Your relationship will look much different depending on whether or not you and your partner are speaking each others' language. To get the most out of the 7 Love Styles test, both partners should understand their love style as well as their partner's. By openly communicating what you need, and listening to what your partner needs, you can develop a more fulfilling relationship. Truity's full Love Style report includes tips on how to express your needs and how to speak your partner's love style.
Understanding your Love Style is not a cure-all for relationship issues. As with all things in relationships, the key is putting in the time and effort. A 2020 research survey based on Chapman's model showed that people who reported that their partners used their love language well had stronger feelings of love and relationship satisfaction than others.
History of Love Languages
The concept of Love Languages was originally developed by Dr. Gary Chapman and popularized by his 1992 book, The 5 Love Languages. Chapman, a marriage counselor, noticed in his work with couples that people had different preferences when it came to giving and receiving love. He identified five love languages: Physical Touch, Words of Affirmation, Acts of Service, Receiving Gifts and Quality Time.
Chapman's work changed the way we think about relationships and has become part of the vocabulary that couples and counselors depend on to talk about relationship dynamics. Critics of the original 5 Love Languages claim that the theory was based on a limited and homogenous sample (married, heterosexual, Christian couples) and does not fully address the needs of all modern relationships.
Truity's Seven Modern Love Styles
Dr. Chapman's original theory was developed more than three decades ago, based on his in-person work with married, Christian couples. Truity wondered if there was more to learn from larger-scale, modern-day research. So, Truity surveyed more than 500,000 individuals to see what makes people feel most loved in their relationships. The results showed that while some ideas about expressing love have stayed the same, others have shifted significantly in the decades following the development of Chapman's original theory.
Truity's 7 Love Styles assessment updates and expands the concept to put emphasis on what really matters in modern relationships. In addition to discovering two entirely new love styles (Intellectual and Emotional), we've also clarified and updated existing love styles, based on large-scale research with a diverse, global sample. Our updated descriptions reflect this broader understanding.
“Working with lots of folks on the LGBTIQIA+ continuum, I often have to adjust my language and the context of the Love Languages to fit couple's diverse identities and needs,” said Dr. Pauline Yeghnazar Peck, a licensed psychologist and marriage and family therapist. “An update is so important and timely as it can help couples find a more inclusive framework for connection and support.”
Take the free 7 Love Styles test to identify your preferred Love Style — and go deeper by upgrading to our full, personalized report, which provides deep guidance on improving communication, intimacy and fulfillment in your relationship based on your preferred style.

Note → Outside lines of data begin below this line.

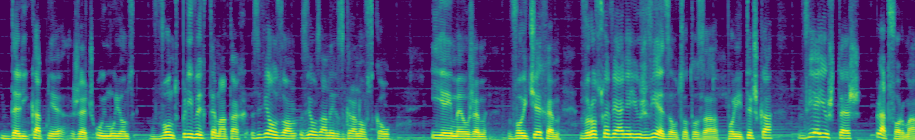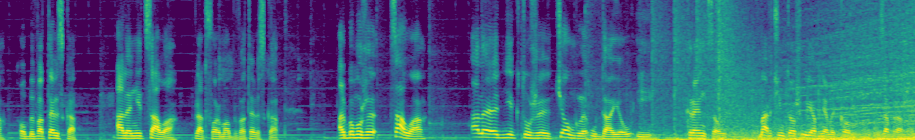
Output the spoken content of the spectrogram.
delikatnie rzecz ujmując, wątpliwych tematach związa- związanych z Granowską i jej mężem Wojciechem. Wrocławianie już wiedzą, co to za polityczka, wie już też Platforma Obywatelska, ale nie cała Platforma Obywatelska. Albo może cała, ale niektórzy ciągle udają i kręcą. Marcin Tosz, ujawniamy kom. Zapraszam.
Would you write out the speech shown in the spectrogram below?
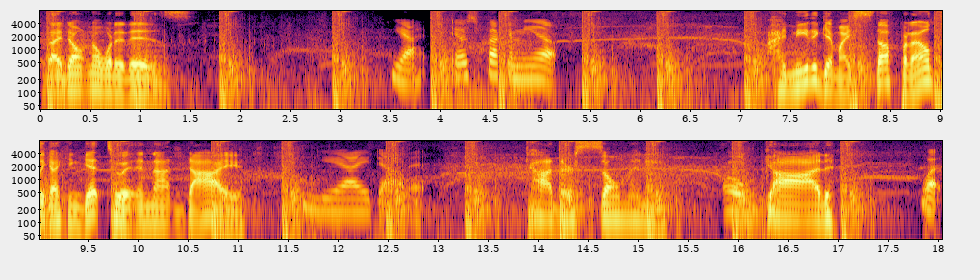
But I don't know what it is. Yeah, it was fucking me up. I need to get my stuff, but I don't think I can get to it and not die. Yeah, I doubt it. God, there's so many. Oh God. What?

NOTE: The Five Love Languages® is a registered trademark of The Moody Bible Institute of Chicago, which has no affiliation with this site. For more, visit: https://www.5lovelanguages.com/